Ms. Keithley is also a beautiful writer. I can seriously see her writing a fiction story. For example, “The pain of Dreyfus’s [her dog] death disturbed the slumber of my demons, awakening them with an angry vengeance. Renewed and alert from their main years of rest, they came prepared to collect their denied justice.”
That is such a powerful paragraph she used to describe a real-life situation. Imagine if this was a fiction story? Wow! Which brings me to the fact that while reading, you may forget that you’re reading a true story, not a fiction story. There were a couple of times I had to remind myself this was true! I guess I didn’t want to believe so many bad events could happen to one person. I mean, yes, you’re reading this to learn how to overcome adversity, but at the same time you’re reading this and wondering, “When is the pain and suffering going to end?”
And that’s when a scary thought hit me like a ton of bricks, “It never will.”
If there’s one thing I’ve been learning as I go through life, it’s that there will always be the highest ups and the lowest downs. Those downs will try to bog you down and keep you down; however, as you’ll learn from The Shoebox Effect – and from living life – it’s up to you if you’re going to let it keep you down or if you’re going to rise above. As Ms. Keithley wrote, “Refuse to let anyone intimidate, coerce, or oppress you. Fight hard for what you want and need. Resolve not to give up. Don’t let the shoebox effect steal years from your life.”
Me? I will always rise above and fight hard! How about you?
In conclusion, I definitely recommend this book for anyone who has or is facing hard times – especially during this crazy year – but also for anyone who either put their child up for adoption or who is an adoptee. Not only does Ms. Keithley discuss the shoebox effect and overcoming difficulties in life, but she discusses adoption reform and the work she has done for it. Even though she goes back and forth from past to present and the timeline gets a little confusing, the story is still well told, and the lessons are well taught.
To learn more about Marcie J. Keithley and where you can order her book, The Shoebox Effect: Transforming Pain into Fortitude and Purpose, please visit her website.
PS: Don’t forget the Kleenex!
Policies & Disclosure
Please remember I am not getting paid to write this review. I am just a fan and fellow author helping out another great author. To learn more, please check out my Policy page. Also, I would love to hear what you think of this review and of the book, if you’ve read it. You can either comment below (please read my “Comments Policy” on the Policy page before doing so) or contact me.

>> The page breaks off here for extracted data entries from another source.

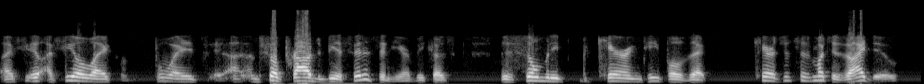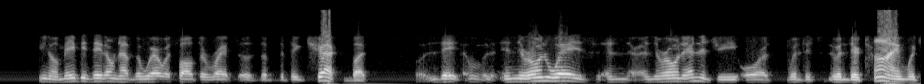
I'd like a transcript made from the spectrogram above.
I feel I feel like, boy, it's, I'm so proud to be a citizen here because there's so many caring people that care just as much as I do you know, maybe they don't have the wherewithal to write the, the, the big check, but they, in their own ways and in their own energy or with, the, with their time, which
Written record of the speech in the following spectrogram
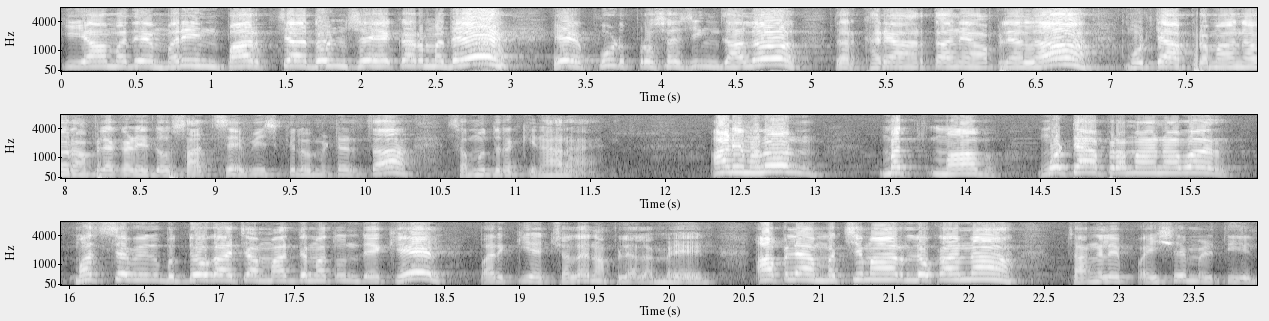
की यामध्ये मरीन पार्कच्या दोनशे एकरमध्ये हे फूड प्रोसेसिंग झालं तर खऱ्या अर्थाने आपल्याला मोठ्या प्रमाणावर आपल्याकडे दो सातशे वीस किलोमीटरचा समुद्र किनारा आहे. आणि म्हणून मत मोठ्या प्रमाणावर मत्स्य उद्योगाच्या माध्यमातून देखील परकीय चलन आपल्याला मिळेल. आपल्या मच्छीमार लोकांना चांगले पैसे मिळतील.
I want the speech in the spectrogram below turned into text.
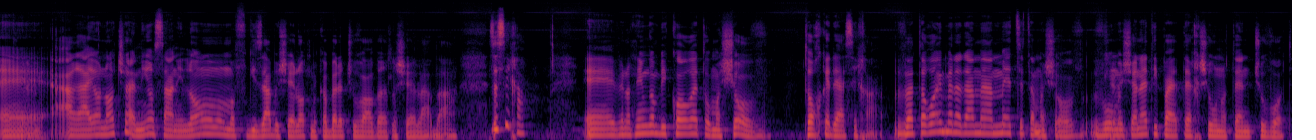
אה, הרעיונות שאני עושה, אני לא מפגיזה בשאלות, מקבלת תשובה, עוברת לשאלה הבאה. זה שיחה. אה, ונותנים גם ביקורת או משוב. תוך כדי השיחה. ואתה רואה אם בן אדם מאמץ את המשוב, והוא כן. משנה טיפה את איך שהוא נותן תשובות.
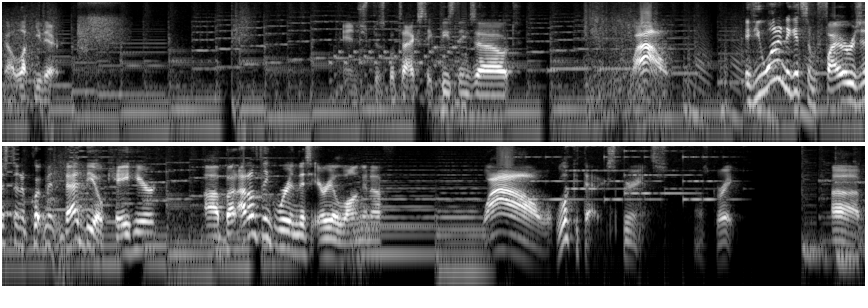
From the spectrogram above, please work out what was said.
Got lucky there. And just physical attacks, take these things out. Wow. If you wanted to get some fire resistant equipment, that'd be okay here. Uh, but I don't think we're in this area long enough. Wow, look at that experience. That was great. Um,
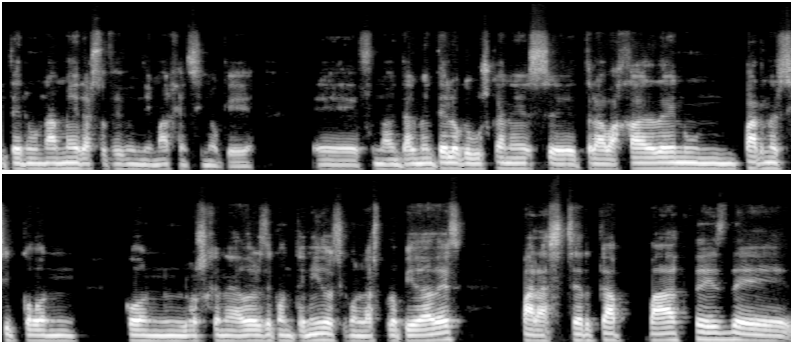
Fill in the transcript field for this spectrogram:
tener una mera asociación de imagen, sino que eh, fundamentalmente lo que buscan es eh, trabajar en un partnership con, con los generadores de contenidos y con las propiedades para ser capaces de,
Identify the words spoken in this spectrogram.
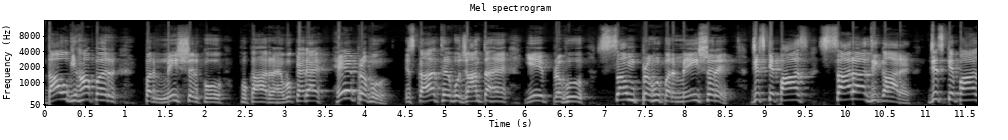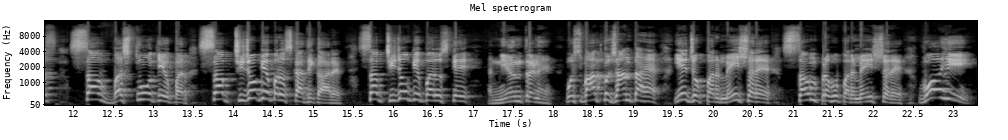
दाऊद यहाँ पर परमेश्वर को पुकार रहा है। वो कह रहा है, हे प्रभु, इसका अर्थ है, वो जानता है, ये प्रभु सम प्रभु परमेश्वर है, जिसके पास सारा अधिकार है, जिसके पास सब वस्तुओं के ऊपर, सब चीज़ों के ऊपर उसका अधिकार है, सब चीज़ों के ऊपर उसके नियंत्रण है। वो इस बात को जानता है, ये जो परमेश्वर है सम प्रभु परमेश्वर है, वो ही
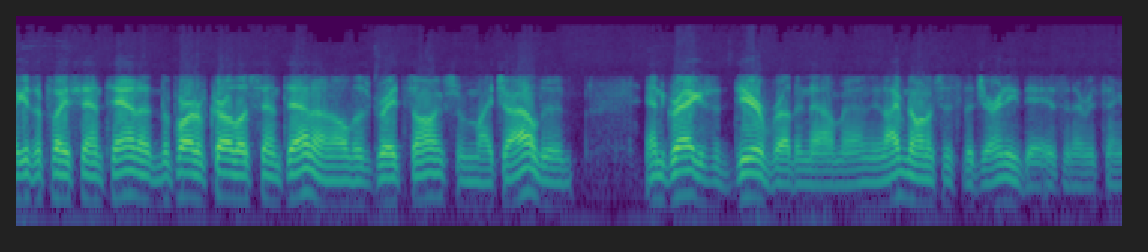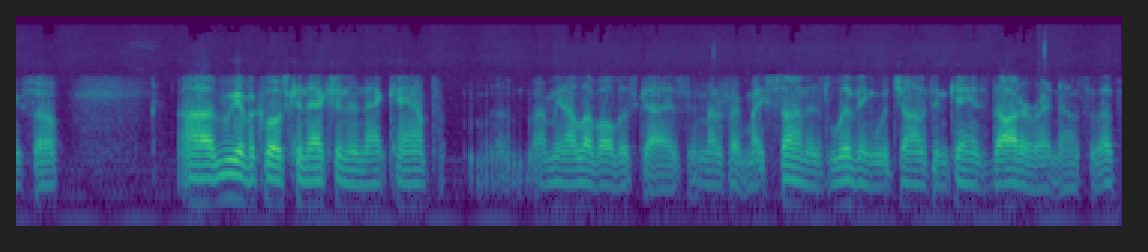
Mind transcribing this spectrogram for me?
I get to play Santana, the part of Carlos Santana, on all those great songs from my childhood. And Greg is a dear brother now, man. And I've known him since the Journey days and everything. So uh, we have a close connection in that camp. I mean, I love all those guys. As a matter of fact, my son is living with Jonathan Cain's daughter right now, so that's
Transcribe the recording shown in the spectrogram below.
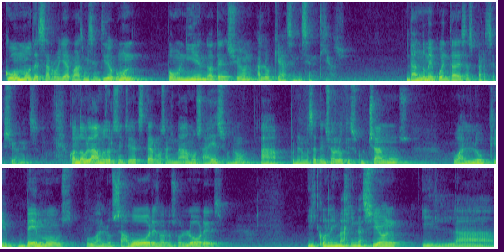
¿Cómo desarrollar más mi sentido común? Poniendo atención a lo que hacen mis sentidos, dándome cuenta de esas percepciones. Cuando hablábamos de los sentidos externos, animábamos a eso, ¿no? A poner más atención a lo que escuchamos, o a lo que vemos, o a los sabores, o a los olores. Y con la imaginación y la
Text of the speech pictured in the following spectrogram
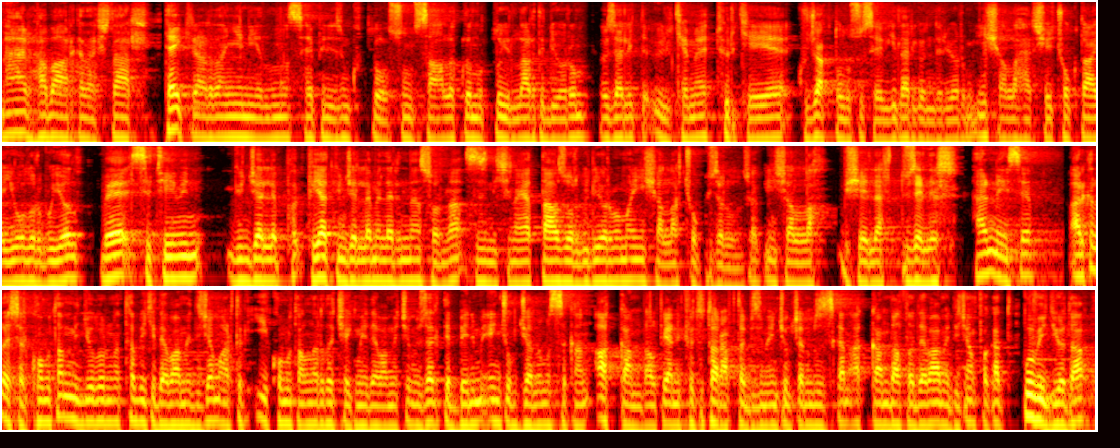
Merhaba arkadaşlar. Tekrardan yeni yılınız hepinizin kutlu olsun. Sağlıklı, mutlu yıllar diliyorum. Özellikle ülkeme, Türkiye'ye kucak dolusu sevgiler gönderiyorum. İnşallah her şey çok daha iyi olur bu yıl. Ve Steam'in güncelle fiyat güncellemelerinden sonra sizin için hayat daha zor biliyorum ama inşallah çok güzel olacak. İnşallah bir şeyler düzelir. Her neyse Arkadaşlar komutan videolarına tabii ki devam edeceğim. Artık iyi komutanları da çekmeye devam edeceğim. Özellikle benim en çok canımı sıkan Ak Gandalf yani kötü tarafta bizim en çok canımızı sıkan Ak Gandalf'la devam edeceğim. Fakat bu videoda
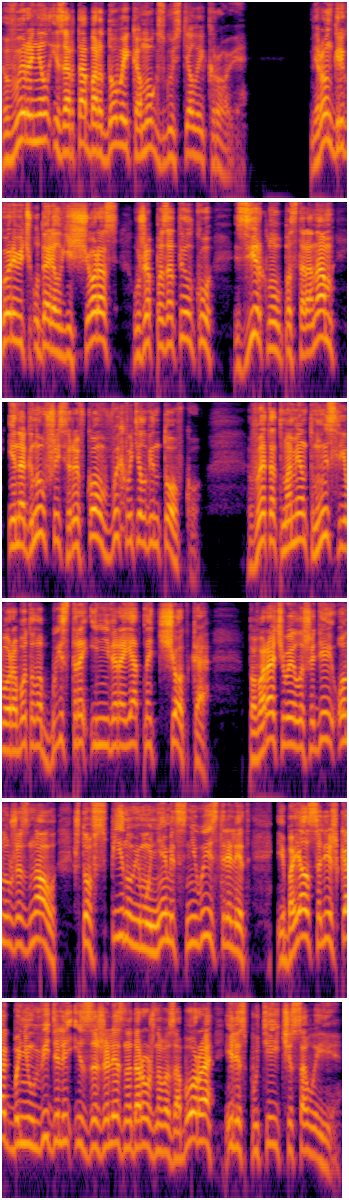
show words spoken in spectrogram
выронил изо рта бордовый комок сгустелой крови. Мирон Григорьевич ударил еще раз, уже по затылку, зиркнул по сторонам и, нагнувшись, рывком выхватил винтовку. В этот момент мысль его работала быстро и невероятно четко. Поворачивая лошадей, он уже знал, что в спину ему немец не выстрелит, и боялся лишь, как бы не увидели из-за железнодорожного забора или с путей часовые.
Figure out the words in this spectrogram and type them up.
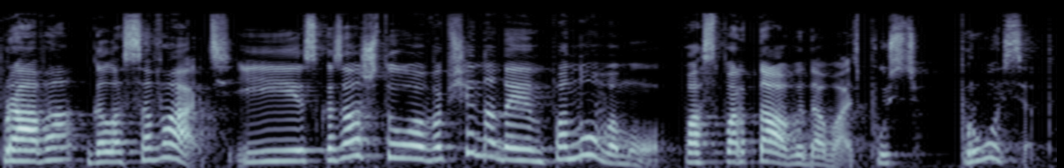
право голосовать и сказал, что вообще надо им по-новому паспорта выдавать, пусть просят.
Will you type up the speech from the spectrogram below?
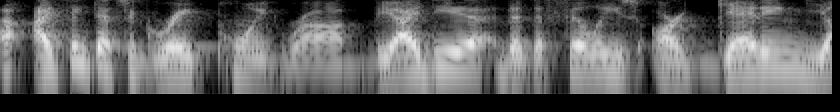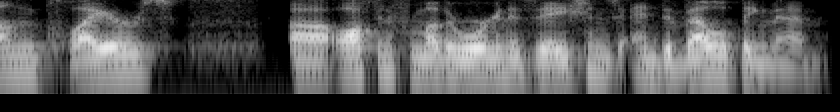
I think that's a great point, Rob. The idea that the Phillies are getting young players, uh, often from other organizations, and developing them.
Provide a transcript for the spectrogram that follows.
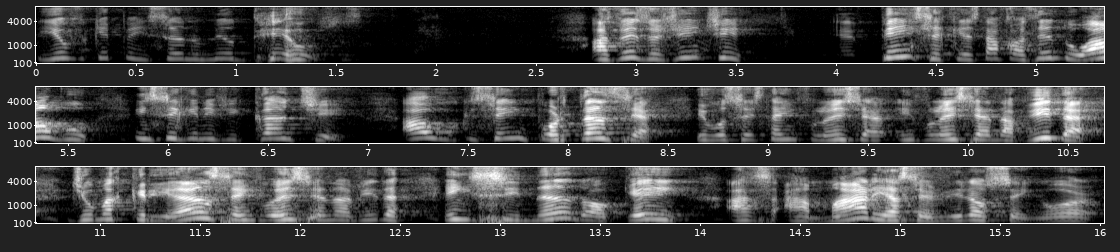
E eu fiquei pensando, meu Deus. Às vezes a gente eh, pensa que está fazendo algo insignificante algo que sem importância, e você está influencia, influenciando a vida de uma criança, influenciando a vida, ensinando alguém a amar e a servir ao Senhor.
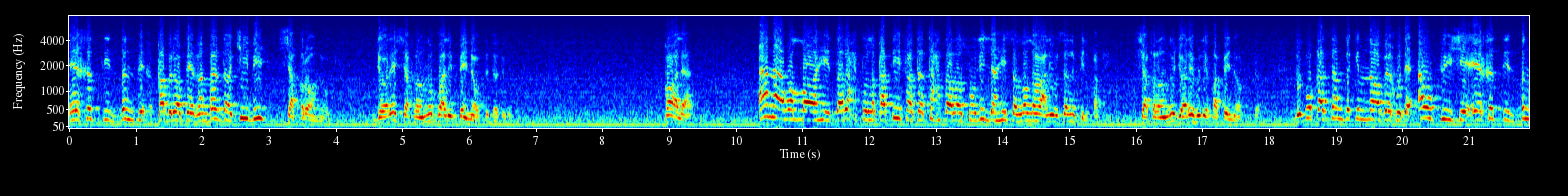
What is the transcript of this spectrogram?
اخستید بن قبر پیغمبر دا کی بی؟ شقرانو. جاره شقرانو خواهی پینافته دادو قال أنا والله طرحت القطيفة تحت رسول الله صلى الله عليه وسلم في القبر. شقرانو جاره خفين أخته دبو قسم دکم ناو خود او پیش اخستی بن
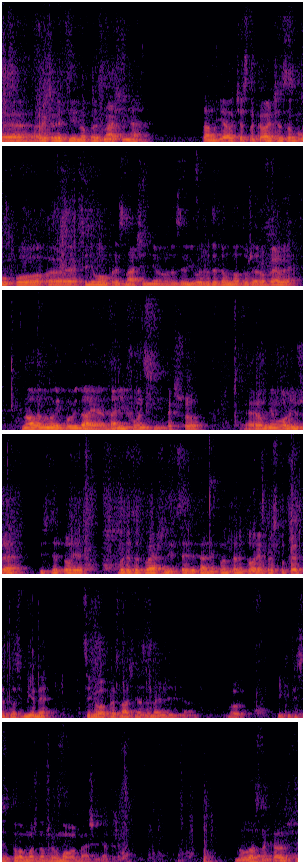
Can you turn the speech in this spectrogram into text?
е, рекреаційного призначення. Там я, чесно кажучи, забув по е, цільовому призначенню землі, ви вже давно дуже робили. Ну, але воно відповідає даній функції, так що е, вони можуть вже після того, як буде затверджений цей детальний план території, приступити до зміни цільового призначення земельної ділянки. Бо тільки після того можна вже умови обмеження отримати. Ну, власне кажучи,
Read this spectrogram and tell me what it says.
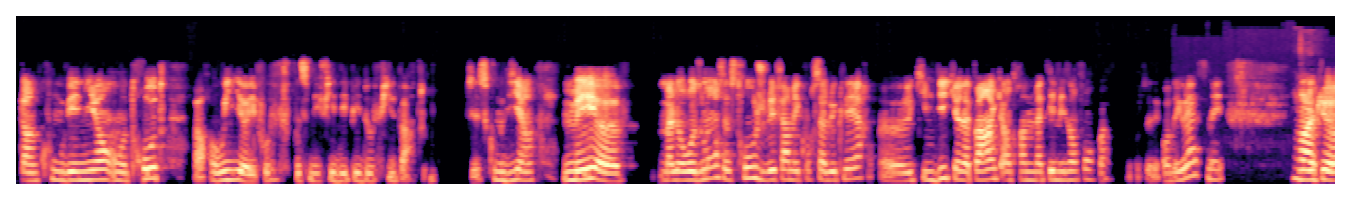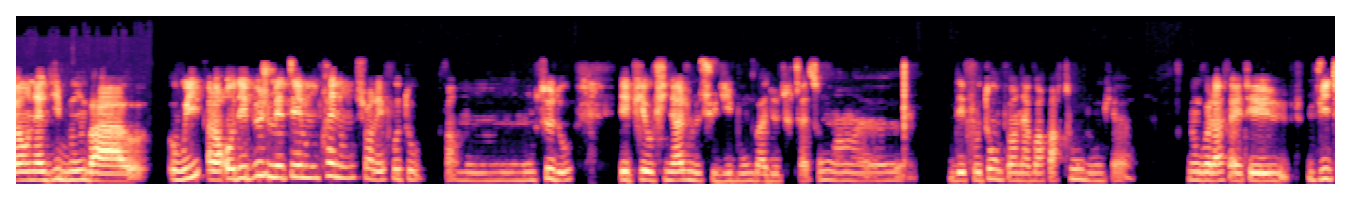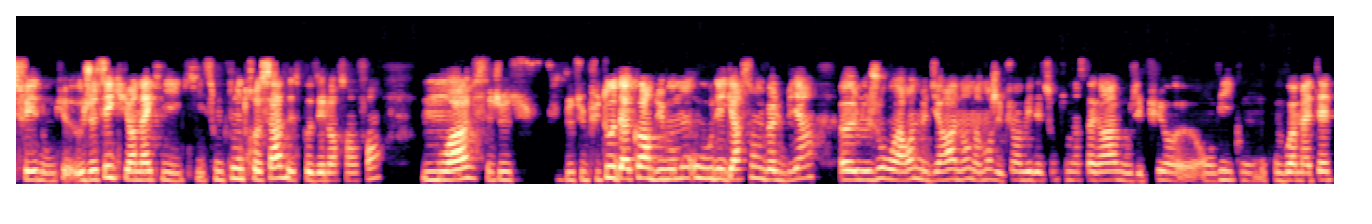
d'inconvénients, entre autres. Alors oui, euh, il faut, se méfier des pédophiles partout, c'est ce qu'on dit, hein. mais euh, malheureusement, ça se trouve, je vais faire mes courses à Leclerc, qui me dit qu'il y en a pas un qui est en train de mater mes enfants, quoi. Ça dépend dégueulasse, mais donc on a dit bon bah oui. Alors au début, je mettais mon prénom sur les photos, enfin mon, pseudo, et puis au final, je me suis dit bon bah de toute façon, hein, des photos, on peut en avoir partout, donc donc voilà, ça a été vite fait. Donc euh, je sais qu'il y en a qui, qui sont contre ça, d'exposer leurs enfants. Moi, je, je suis plutôt d'accord du moment où les garçons veulent bien. Euh, le jour où Aaron me dira non maman j'ai plus envie d'être sur ton Instagram ou j'ai plus euh, envie qu'on voit ma tête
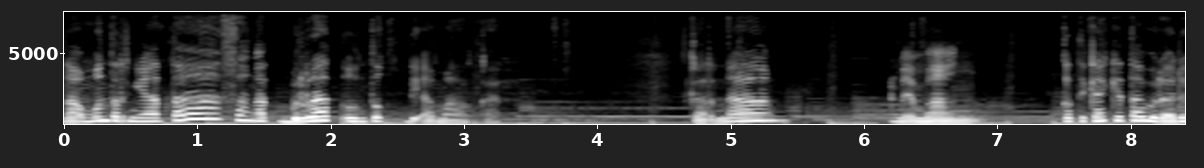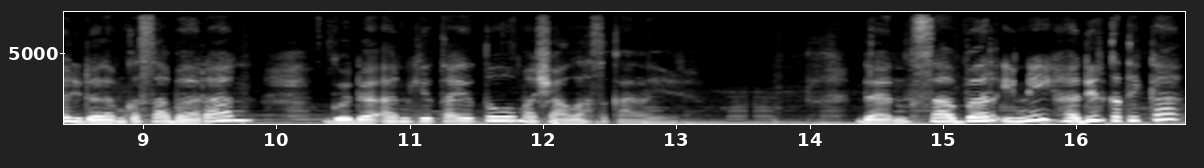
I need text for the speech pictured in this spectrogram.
namun ternyata sangat berat untuk diamalkan. Karena memang ketika kita berada di dalam kesabaran, godaan kita itu masya Allah sekali. Dan sabar ini hadir ketika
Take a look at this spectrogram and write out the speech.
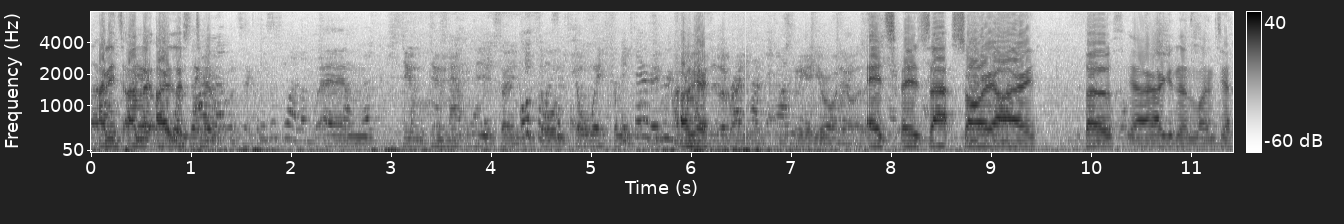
I need. To, I'm, I listen to him. Um, do do do do something. Don't don't wait for me. Okay. Okay. Deliver anything. I'm just gonna get your audio. It's is that sorry I both yeah I get the lines yeah.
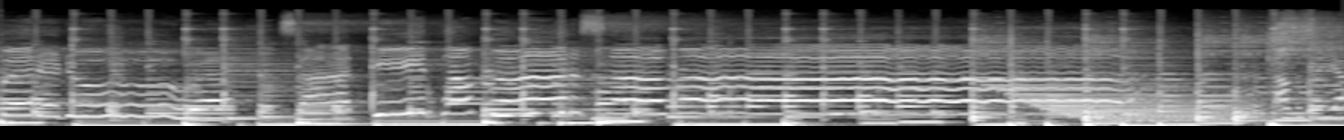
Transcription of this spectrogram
berdua Saat kita bersama Kamu saja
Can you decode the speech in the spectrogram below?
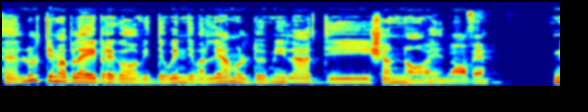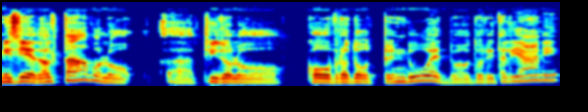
eh, l'ultima play pre-Covid, quindi parliamo del 2019. 9. Mi siedo al tavolo, uh, titolo co-prodotto in due, due autori italiani,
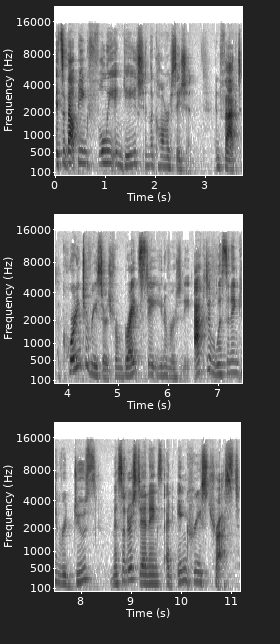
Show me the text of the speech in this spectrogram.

The photos featured in this post are my photos. The first is my copy of The Shoebox Effect: Transforming Pain into Fortitude and Purpose by Marcie J. Keithley. The second is my “signature photo”, me with my copy of this incredibly powerful book.
**This post was originally published on November 29, 2020**